Finally, Le Donne is a godawful bull-rider. It’s as if he’s never even seen 8 Seconds.
Let me get back to underscoring why this book is incredible and the best available at what it does, not just in terms of content but in terms of timeliness. I’m sure that I hardly need to point out the significance of Le Donne’s demonstration that hearing, understanding, and loving those of other faiths (and no faith, though this isn’t the point of his book) in these times in which so many, including many misguided Christian leaders, are siding with xenophobia. Beyond this, however, I believe this book, consciously or not, taps into another big trend in American Christianity, namely the disintegration of evangelical identity. One of the running subthemes in this book is Le Donne’s own transition from being an evangelical into a “progressive” Christian. Although there were undoubtedly many other forces at work, I don’t think it’s a coincidence that Le Donne has come to appreciate Christianity’s inherently symbiotic relationship to Judaism, and therefore Christianity’s shared borders with Judaism, once (or as) he also moved away from evangelicalism. This fits entirely with other trends, such as the well-documented surge in evangelical “conversion” to Catholicism. Evangelical identity, particularly in America, is fragmenting so thoroughly that many people who formerly moved in that world are tapping religious kin with more tradition and history, seeking to anchor their own identities into something more solid. In a different way and for different reasons, this plays out at the practical level as well. I don’t have statistics to back up this point, but anecdotally there certainly seems to be an upswing in evangelicals hosting seder meals and observing Lent. I would go so far as to say that any of those American churches doing things like hosting seder meals should be required to read Near Christianity.

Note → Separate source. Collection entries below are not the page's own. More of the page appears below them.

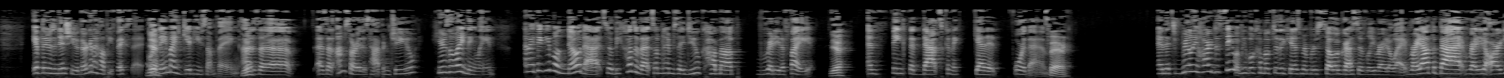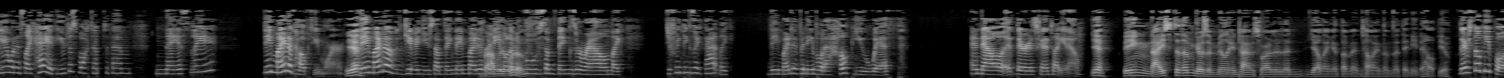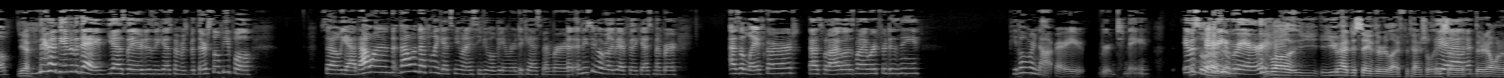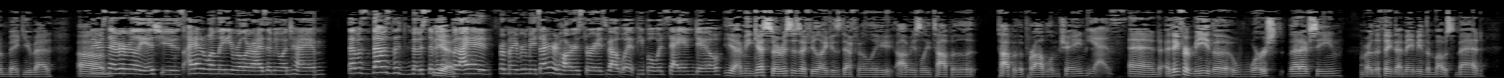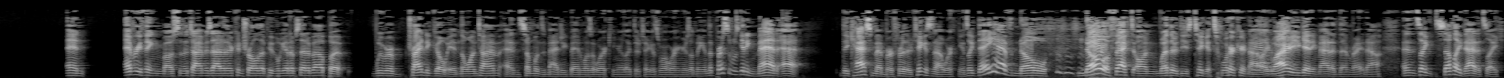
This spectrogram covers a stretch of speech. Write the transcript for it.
if there's an issue, they're going to help you fix it, or Yeah. they might give you something Yeah. as a as an I'm sorry this happened to you. Here's a lightning lane, and I think people know that. So because of that, sometimes they do come up ready to fight yeah, and think that that's going to get it for them. fair. And it's really hard to see when people come up to the cast members so aggressively right away, right out the bat, ready to argue. When it's like, hey, if you just walked up to them nicely, they might have helped you more. Yeah. They might have given you something. They might have Probably been able to would've. move some things around, like different things like that. Like they might have been able to help you with. And now they're just going to tell you no. Yeah, being nice to them goes a million times farther than yelling at them and telling them that they need to help you. They're still people. Yeah, they're at the end of the day, yes, they are Disney cast members, but they're still people. So yeah, that one, that one definitely gets me when I see people being rude to cast members. It makes me feel really bad for the cast member. As a lifeguard, that's what I was when I worked for Disney. People were not very rude to me. It was It's a little very rare. well, you had to save their life potentially, Yeah. so they don't want to make you mad. Um, There was never really issues. I had one lady roll her eyes at me one time. That was that was the most of it. Yeah. But I had from my roommates, I heard horror stories about what people would say and do. Yeah, I mean, guest services, I feel like is definitely, obviously, top of the top of the problem chain. Yes. And I think for me, the worst that I've seen, or the thing that made me the most mad, and everything most of the time is out of their control that people get upset about, but we were trying to go in the one time and someone's magic band wasn't working or like their tickets weren't working or something, and the person was getting mad at the cast member for their tickets not working. It's like they have no no effect on whether these tickets work or not. Yeah. Like why are you getting mad at them right now? And it's like stuff like that. It's like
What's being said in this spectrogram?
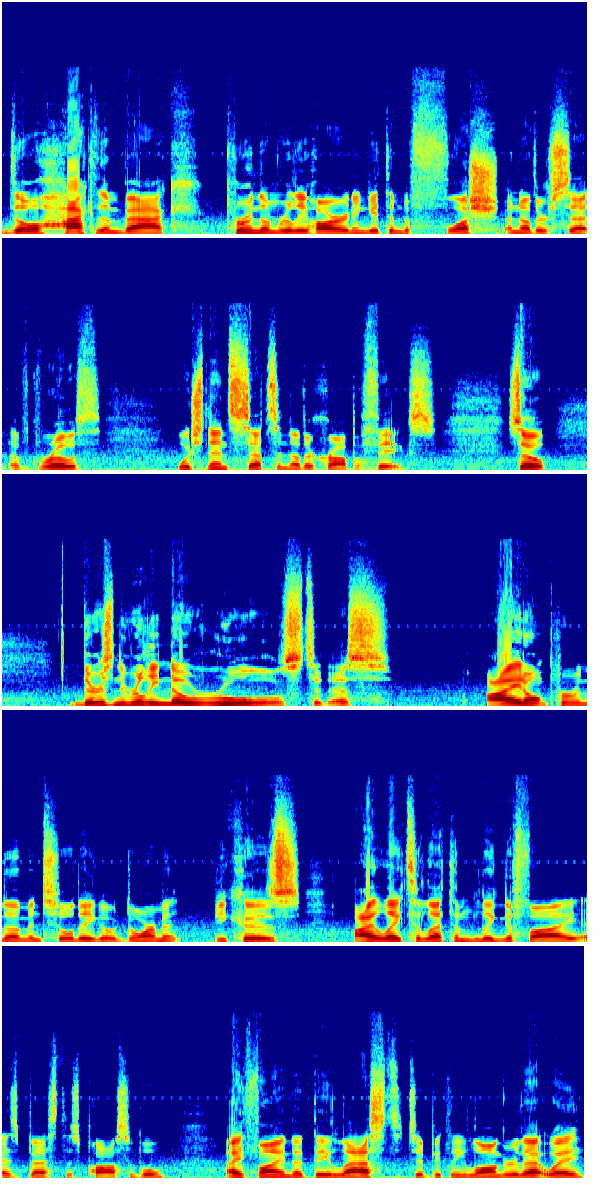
they'll hack them back, prune them really hard and get them to flush another set of growth, which then sets another crop of figs. So there's really no rules to this. I don't prune them until they go dormant because I like to let them lignify as best as possible. I find that they last typically longer that way.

In that sense, I think Near Christianity, like its namesake Mere Christianity, provides not only a snapshot of this moment in Christianity, but something of a road map for the future. For Christians, Le Donne stresses owning our ugly, wrestling honestly with doubt and God’s silence, and having one’s own faith enriched by honest friendship and conversation with Jewish neighbors. For Jewish readers of Near Christianity, the book should give some sense of why some sectors of Christianity have ignored this important conversation too long and function as a key step toward mutual appreciation. Given the nature of the topic, it is inevitable that some critical readers will find points of disagreement. It is also inevitable that all readers will emerge having learned more than they expected when they picked the book up.
Le Donne is to be commended. Near Christianity might be the most important book since Eli Cash’s Wildcat.